── Given data ──
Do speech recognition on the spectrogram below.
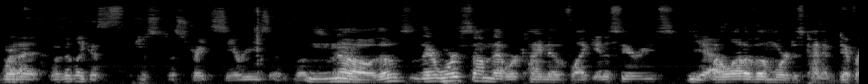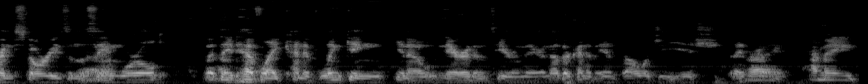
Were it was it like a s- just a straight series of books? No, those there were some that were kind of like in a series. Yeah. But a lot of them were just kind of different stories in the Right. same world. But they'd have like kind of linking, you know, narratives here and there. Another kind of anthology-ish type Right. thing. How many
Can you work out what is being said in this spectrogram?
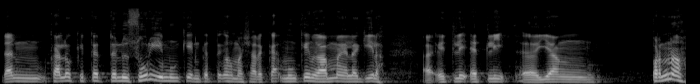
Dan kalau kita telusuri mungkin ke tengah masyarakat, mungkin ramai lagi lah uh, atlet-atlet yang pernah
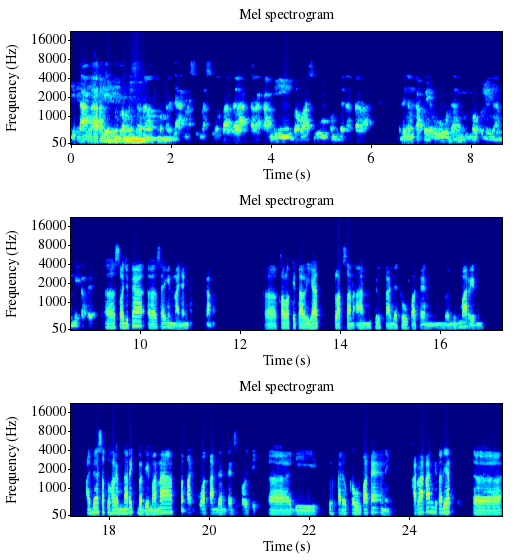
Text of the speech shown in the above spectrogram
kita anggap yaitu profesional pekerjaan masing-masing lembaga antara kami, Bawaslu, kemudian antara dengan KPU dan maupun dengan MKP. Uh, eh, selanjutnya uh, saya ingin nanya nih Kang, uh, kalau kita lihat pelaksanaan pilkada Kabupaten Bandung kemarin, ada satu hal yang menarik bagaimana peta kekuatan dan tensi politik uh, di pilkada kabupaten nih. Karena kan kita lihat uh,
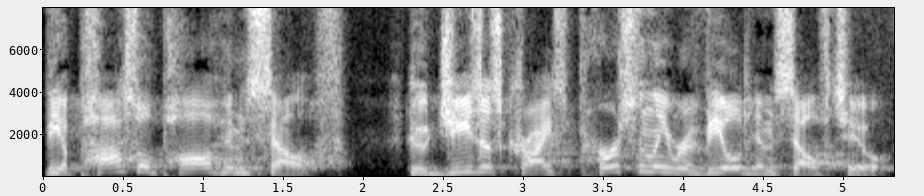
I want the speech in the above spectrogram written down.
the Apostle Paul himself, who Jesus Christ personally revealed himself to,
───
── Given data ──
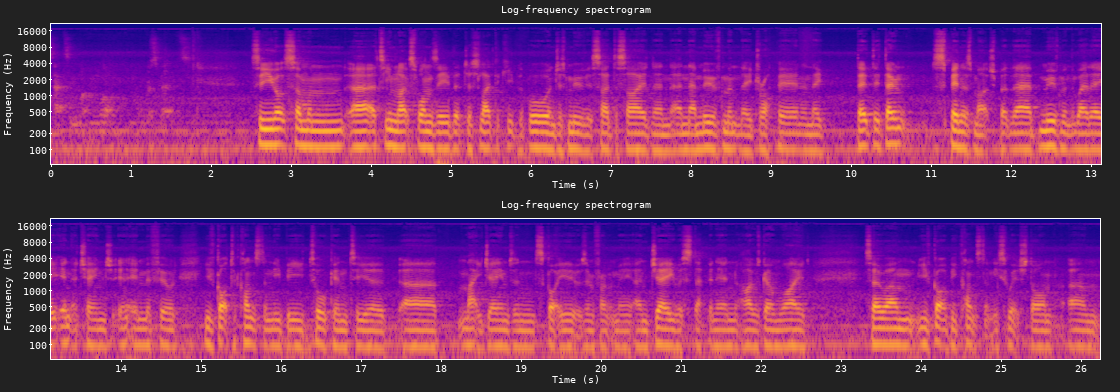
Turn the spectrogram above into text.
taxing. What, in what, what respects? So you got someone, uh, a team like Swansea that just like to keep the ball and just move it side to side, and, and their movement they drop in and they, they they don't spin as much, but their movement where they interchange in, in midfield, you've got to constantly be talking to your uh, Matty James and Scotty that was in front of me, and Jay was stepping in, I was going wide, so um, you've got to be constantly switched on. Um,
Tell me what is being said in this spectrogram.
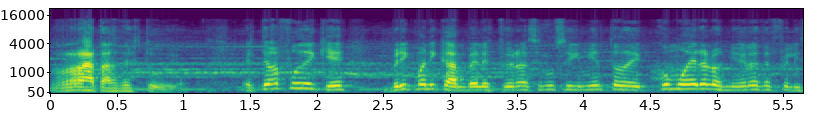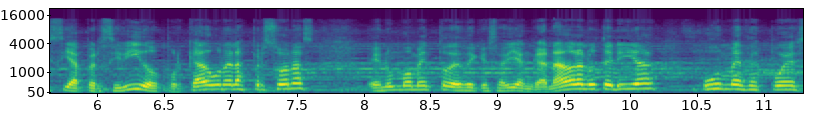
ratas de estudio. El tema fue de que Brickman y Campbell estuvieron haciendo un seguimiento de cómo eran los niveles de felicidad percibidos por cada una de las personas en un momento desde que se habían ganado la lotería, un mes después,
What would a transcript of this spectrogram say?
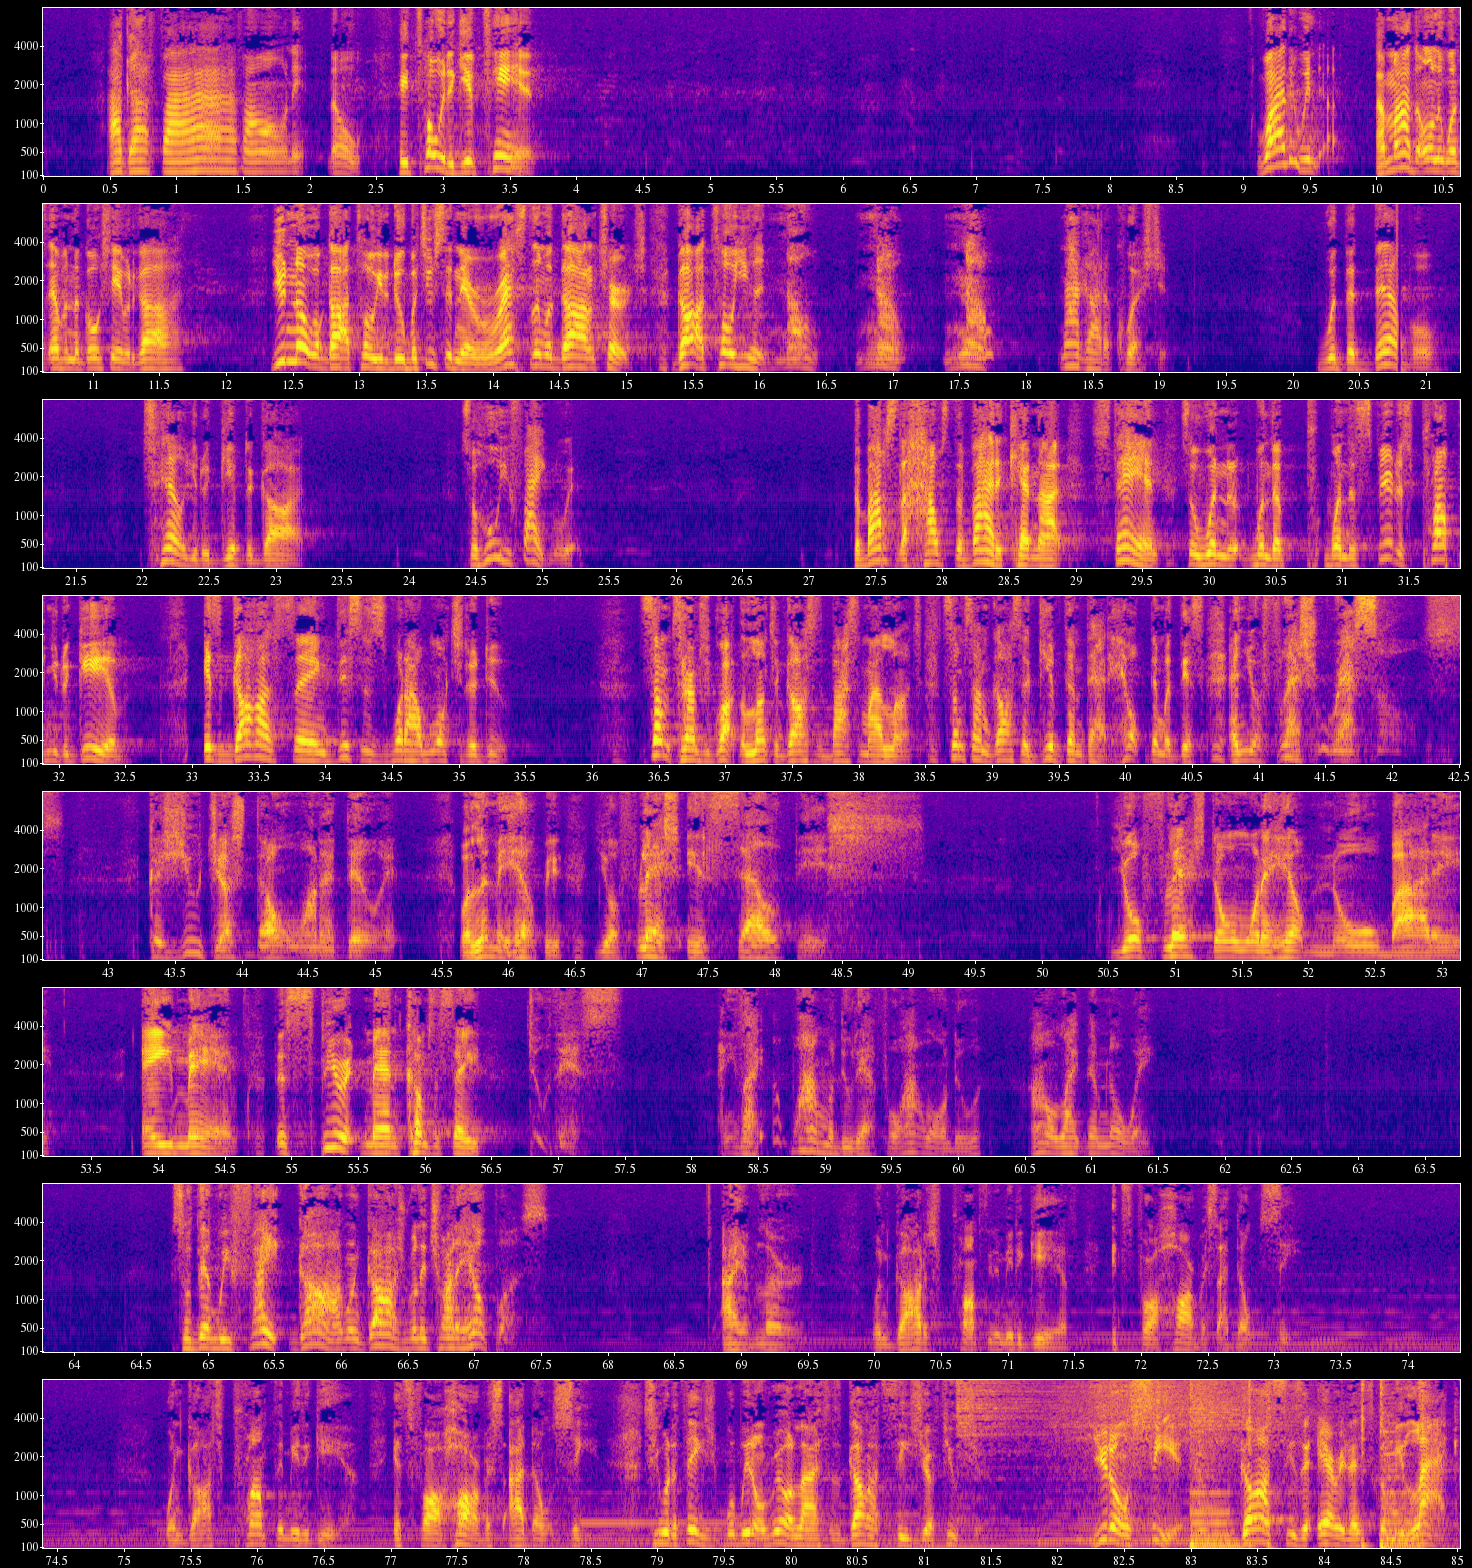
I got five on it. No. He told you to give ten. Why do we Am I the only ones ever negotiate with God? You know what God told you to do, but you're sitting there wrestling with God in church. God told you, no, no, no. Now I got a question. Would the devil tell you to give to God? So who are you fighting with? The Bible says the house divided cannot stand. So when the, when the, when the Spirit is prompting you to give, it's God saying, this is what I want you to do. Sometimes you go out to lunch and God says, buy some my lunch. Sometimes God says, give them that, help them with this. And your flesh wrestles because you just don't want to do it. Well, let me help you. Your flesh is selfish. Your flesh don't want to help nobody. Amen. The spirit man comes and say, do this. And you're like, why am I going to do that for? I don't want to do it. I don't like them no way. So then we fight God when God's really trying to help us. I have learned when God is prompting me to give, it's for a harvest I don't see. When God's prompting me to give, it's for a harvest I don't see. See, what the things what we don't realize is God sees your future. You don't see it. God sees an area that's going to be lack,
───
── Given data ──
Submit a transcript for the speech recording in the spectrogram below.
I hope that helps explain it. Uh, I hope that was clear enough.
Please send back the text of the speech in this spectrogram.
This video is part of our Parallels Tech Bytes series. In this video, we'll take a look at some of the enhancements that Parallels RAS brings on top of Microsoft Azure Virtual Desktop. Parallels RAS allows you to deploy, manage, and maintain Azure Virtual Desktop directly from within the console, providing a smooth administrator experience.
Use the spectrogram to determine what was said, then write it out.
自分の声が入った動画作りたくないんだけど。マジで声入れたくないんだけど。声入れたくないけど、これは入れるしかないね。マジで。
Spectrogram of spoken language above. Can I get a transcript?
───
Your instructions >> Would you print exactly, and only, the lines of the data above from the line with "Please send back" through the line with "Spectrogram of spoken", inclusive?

Response >>
Please send back the text of the speech in this spectrogram.
This video is part of our Parallels Tech Bytes series. In this video, we'll take a look at some of the enhancements that Parallels RAS brings on top of Microsoft Azure Virtual Desktop. Parallels RAS allows you to deploy, manage, and maintain Azure Virtual Desktop directly from within the console, providing a smooth administrator experience.
Use the spectrogram to determine what was said, then write it out.
自分の声が入った動画作りたくないんだけど。マジで声入れたくないんだけど。声入れたくないけど、これは入れるしかないね。マジで。
Spectrogram of spoken language above. Can I get a transcript?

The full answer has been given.